**Question 3**. Provide a similar explanation for the results you see when sampling with respect to the light sources. Are the bad cases when sampling with respect to the BSDF the same as the bad cases when sampling with respect to the lights?

**Question 4**. The image produced using multiple importance sampling exhibits the least amount of noise. How does this approach solve the problems you discussed in Questions 2 and 3? Specifically, has does the weighting in multiple importance sampling mitigate pathological cases?

## Step 4: Exploring Importance Sampling in the Killeroo Scene

Before proceeding with this step, you'll need to build `lights/infinitesample.cpp` into a shared object called `infinitesample.dll`. You modify the project or Makefiles from assignment 3 to do this.

Render `killeroo_view1.pbrt` with `grace_latlong.exr` as the environment map texture using the following settings. This scene contains three killeroos, ranging in specularity from most specular at left to least specular at right. In front of the killeroos are a set of spheres also of varying specularity. Use a total of 16 lighting samples to compute direct the lighting estimate (note this may mean you specify a different number in your scene file when using MIS)

- BSDF only distribution
- Light only distribution (using infinitesample as the light)
- Using multiple importance sampling (with infinitesample as the light).

**Question 5**. Discuss parts of the image that look better when using BSDF sampling than when drawing samples from a pdf based on environment map luminance.

**Question 6**. Notice that overall, the image is less noisy when sampling using only the luminace pdf than when using multiple importance sampling. Is this also the case when rendering using the `skylight-sunset.exr` environment map? Explain what is going on here based on your understanding of how samples in `lights/infinitesample.cpp` are generated, and the content of the scene and the environment maps.

**Question 7**. We have seen that using environment map luminance as a pdf for importance sampling can significantly reduce the variance in rendered images. Is this always true? Describe a situation that this sampling strategy may not be as effective as the cosine-weighted sampling implemented in `lights/infinite.cpp`. Try and construct a scene that demonstrates this (only draw sampled using the light's pdf in this experiment, do not use MIS).

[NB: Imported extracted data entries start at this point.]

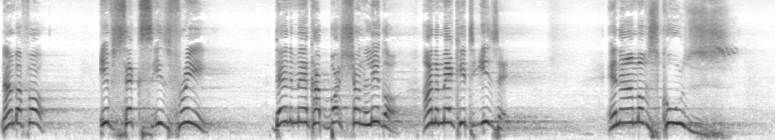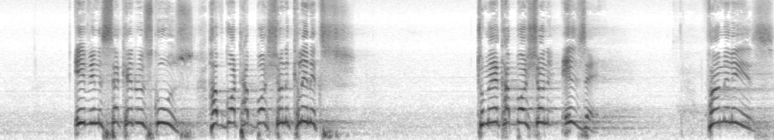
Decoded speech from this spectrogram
Number four, if sex is free, then make abortion legal and make it easy. A number of schools, even secondary schools, have got abortion clinics to make abortion easy. Families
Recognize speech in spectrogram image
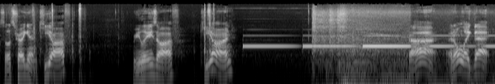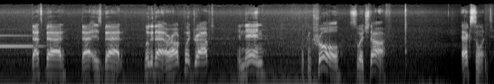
So let's try again. Key off. Relays off. Key on. Ah, I don't like that. That's bad. That is bad. Look at that. Our output dropped, and then the control switched off. Excellent.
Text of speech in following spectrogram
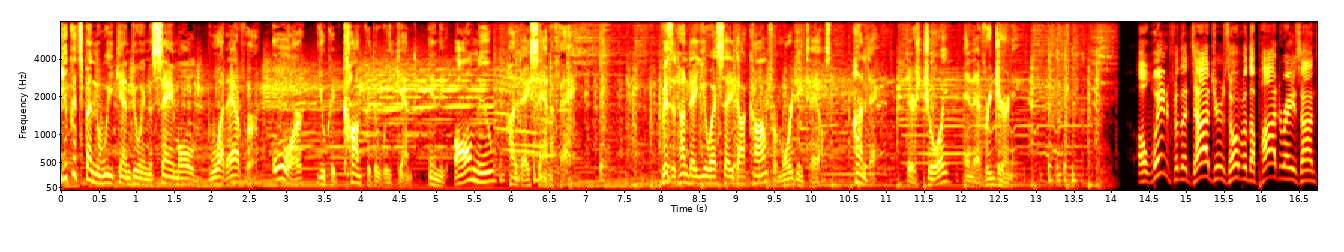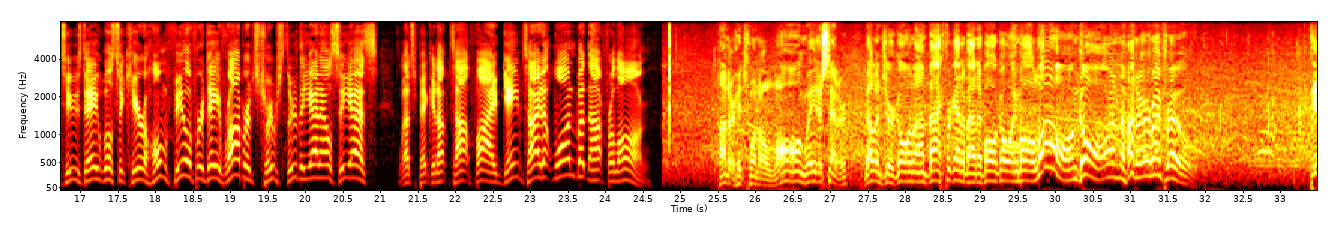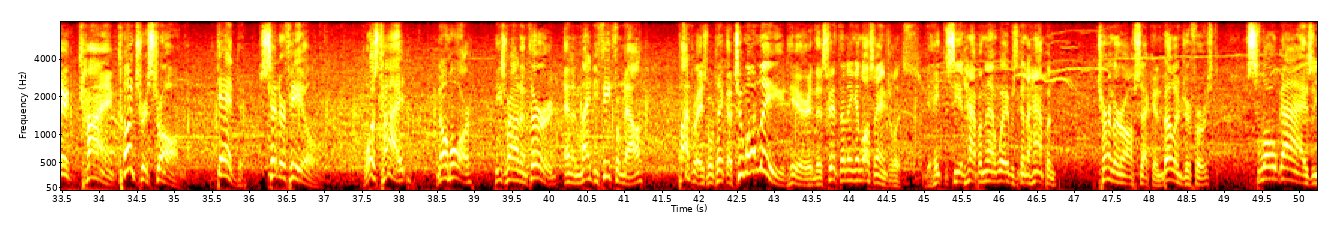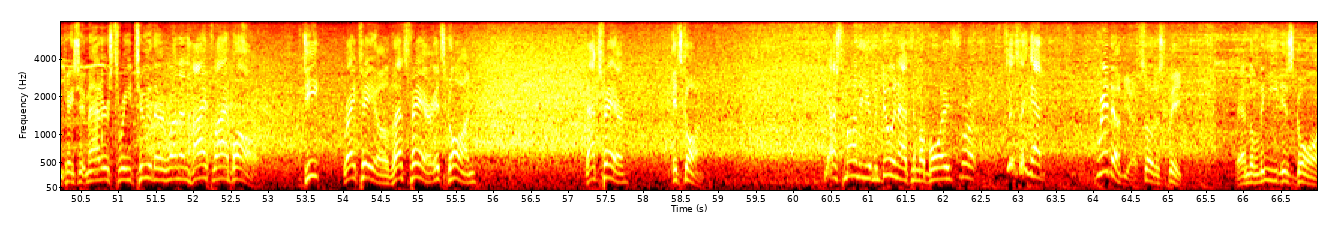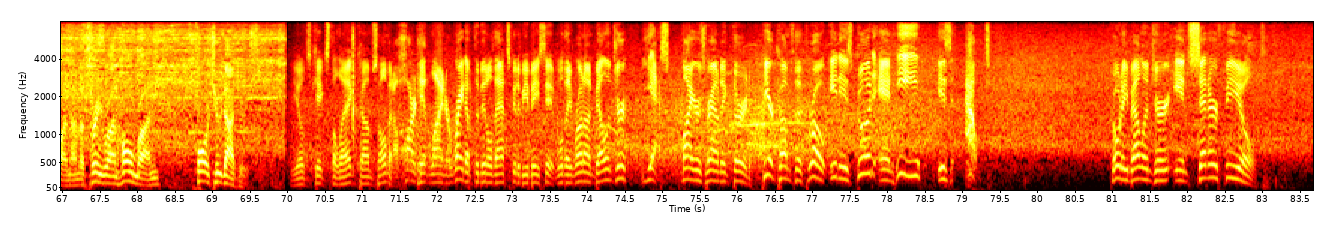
You could spend the weekend doing the same old whatever, or you could conquer the weekend in the all-new Hyundai Santa Fe. Visit HyundaiUSA.com for more details. Hyundai, there's joy in every journey. A win for the Dodgers over the Padres on Tuesday will secure home field for Dave Roberts' troops through the NLCS. Let's pick it up top five. Game tied at one, but not for long. Hunter hits one a long way to center. Bellinger going on back. Forget about it. Ball going, ball long gone. Hunter Renfroe. Big time. Country strong. Dead. Center field. Was tied. No more. He's rounding third. And 90 feet from now, Padres will take a 2 1 lead here in this fifth inning in Los Angeles. You hate to see it happen that way. It was going to happen. Turner off second. Bellinger first. Slow guys in case it matters. 3 2. They're running high fly ball. Deep Right field. That's fair. It's gone. That's fair. It's gone. Yasmani, you've been doing that to my boys for since they got rid of you, so to speak. And the lead is gone on a three-run home run. 4-2 Dodgers. Fields kicks the leg, comes home, and a hard hit liner right up the middle. That's going to be a base hit. Will they run on Bellinger? Yes. Myers rounding third. Here comes the throw. It is good, and he is out. Cody Bellinger in center field.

**Question 8**. `killeroo-view2.pbrt` places the camera on the other side of the killeroos. From this angle, variance in the part of the images containing the body of the killeroos is similar using all three sampling schemes. Why does this new choice of view result in the killeroos looking more similar?

## Handin Instructions

Please submit your answers to the questions in this assignment as well as your modifications to pbrt source files in a single zip file named `FirstnameLastname_assigment4.zip` via email to cs348b-spr0506-staff@lists.stanford.edu with the subject line "CS348B Assignment4". Your handin can be in pdf, plain text, or MS word format. Please do not post your answers on the wiki. However, feel free to make a wiki page displaying any additional images you create and a discussion of what you learned.

## Grading

This assignment is graded on a 4 point scale. Thoughtful (but brief) and correct answers to all questions on this assignment will receive 3 points, which is considered to be full credit. Two points or lower will be awarded for incorrect or imprecise answers. 4 points will be awarded for exceptionally clear answers or other interesting findings with the assignment.